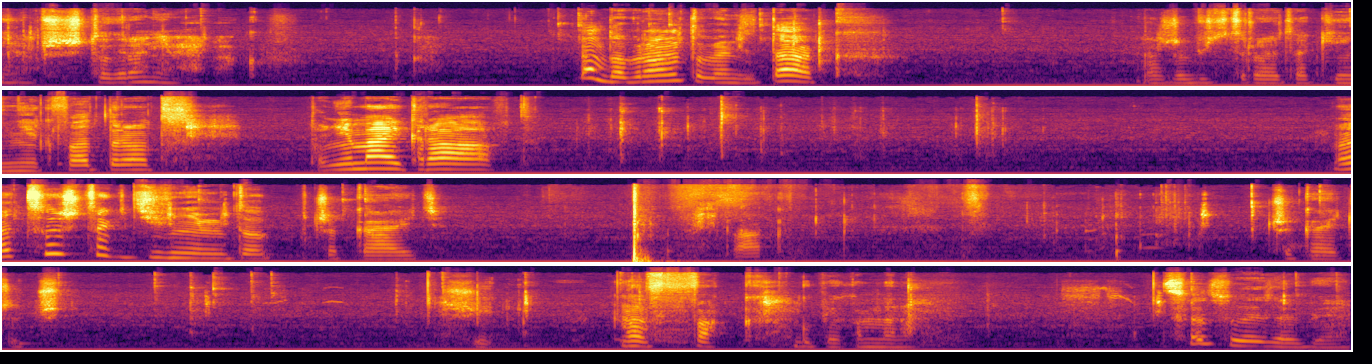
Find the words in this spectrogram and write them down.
Nie przecież to gra nie ma bugów. No dobra, no to będzie tak. Może być trochę taki nie kwadrat. To nie Minecraft. Ale coś tak dziwnie mi to... Czekajcie. Tak. Czekajcie. czy- Shit. No fuck. Głupia kamera. Co tutaj zrobiłem?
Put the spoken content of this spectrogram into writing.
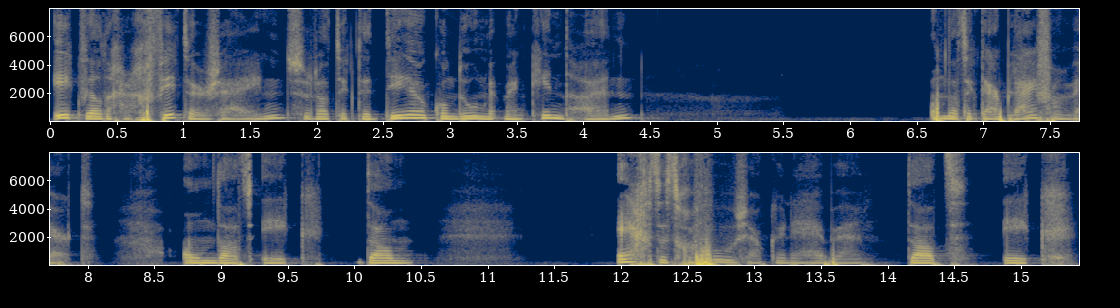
ik wilde graag fitter zijn, zodat ik de dingen kon doen met mijn kinderen, omdat ik daar blij van werd. Omdat ik dan echt het gevoel zou kunnen hebben dat ik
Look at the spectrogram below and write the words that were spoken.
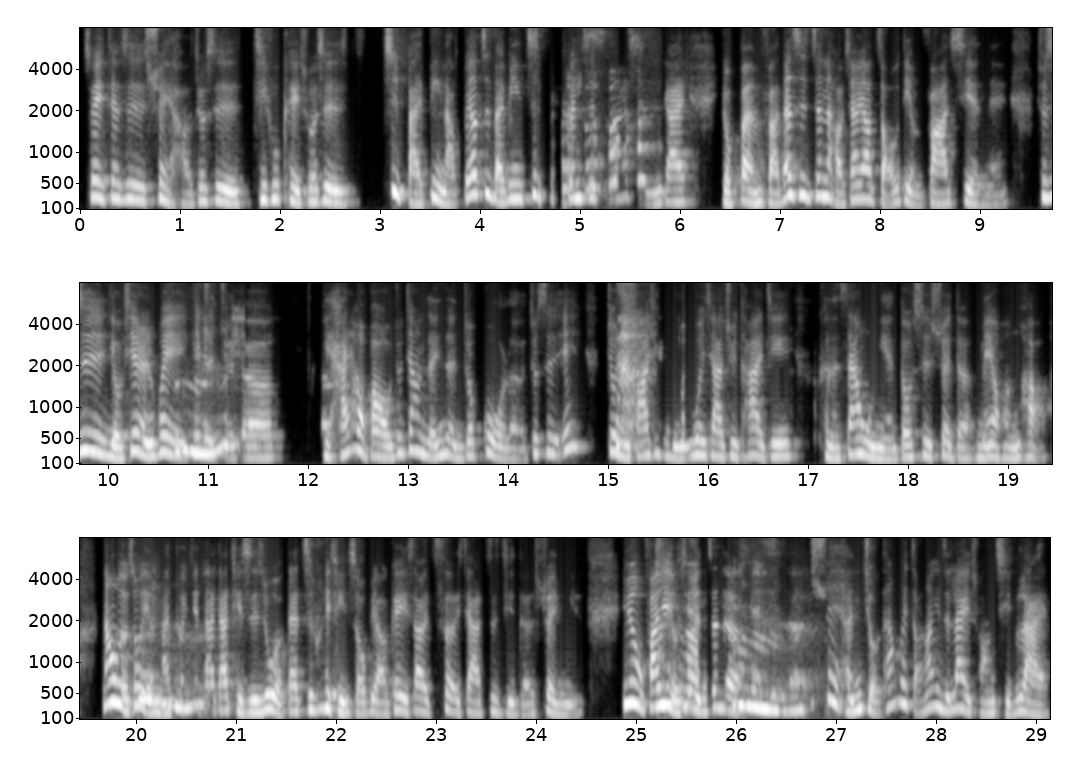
所以这是睡好，就是几乎可以说是治百病啦。不要治百病，治百分之八十应该有办法。但是真的好像要早点发现呢，就是有些人会一直觉得。也还好吧，我就这样忍忍就过了。就是哎，就你发现你问下去，他已经可能三五年都是睡得没有很好。那我有时候也蛮推荐大家，其实如果戴智慧型手表，可以稍微测一下自己的睡眠，因为我发现有些人真的睡很久，他会早上一直赖床起不来。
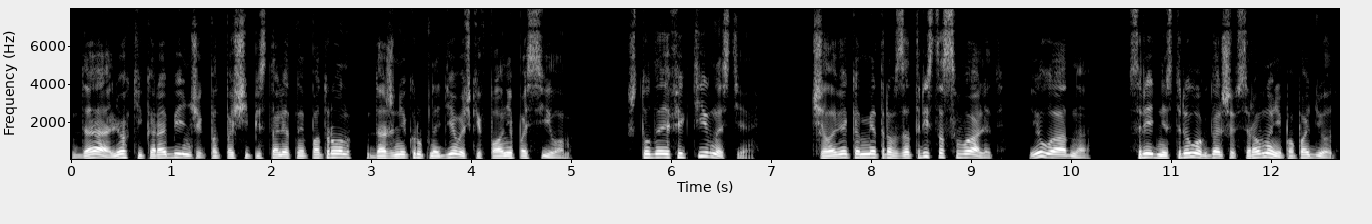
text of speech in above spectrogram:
Да, легкий карабинчик под почти пистолетный патрон даже не крупной девочке вполне по силам. Что до эффективности? Человека метров за 300 свалит. И ладно, средний стрелок дальше все равно не попадет.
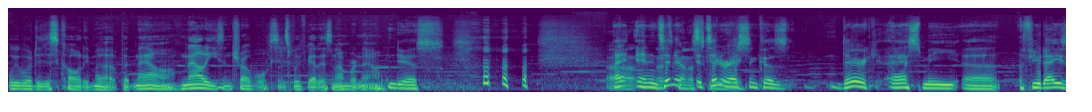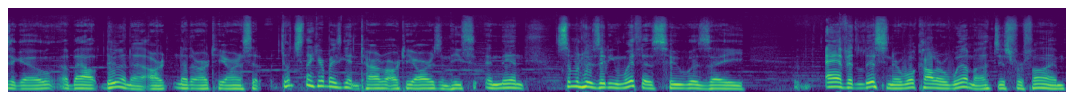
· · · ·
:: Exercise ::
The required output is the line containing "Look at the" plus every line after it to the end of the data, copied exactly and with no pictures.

:: Result ::
Look at the spectrogram below and write the words that were spoken.
所以这是睡好，就是几乎可以说是治百病啦。不要治百病，治百分之八十应该有办法。但是真的好像要早点发现呢，就是有些人会一直觉得。也还好吧，我就这样忍忍就过了。就是哎，就你发现你问下去，他已经可能三五年都是睡得没有很好。那我有时候也蛮推荐大家，其实如果戴智慧型手表，可以稍微测一下自己的睡眠，因为我发现有些人真的睡很久，他会早上一直赖床起不来。
text of speech in above spectrogram:
Да, легкий карабинчик под почти пистолетный патрон даже не крупной девочке вполне по силам. Что до эффективности? Человека метров за 300 свалит. И ладно, средний стрелок дальше все равно не попадет.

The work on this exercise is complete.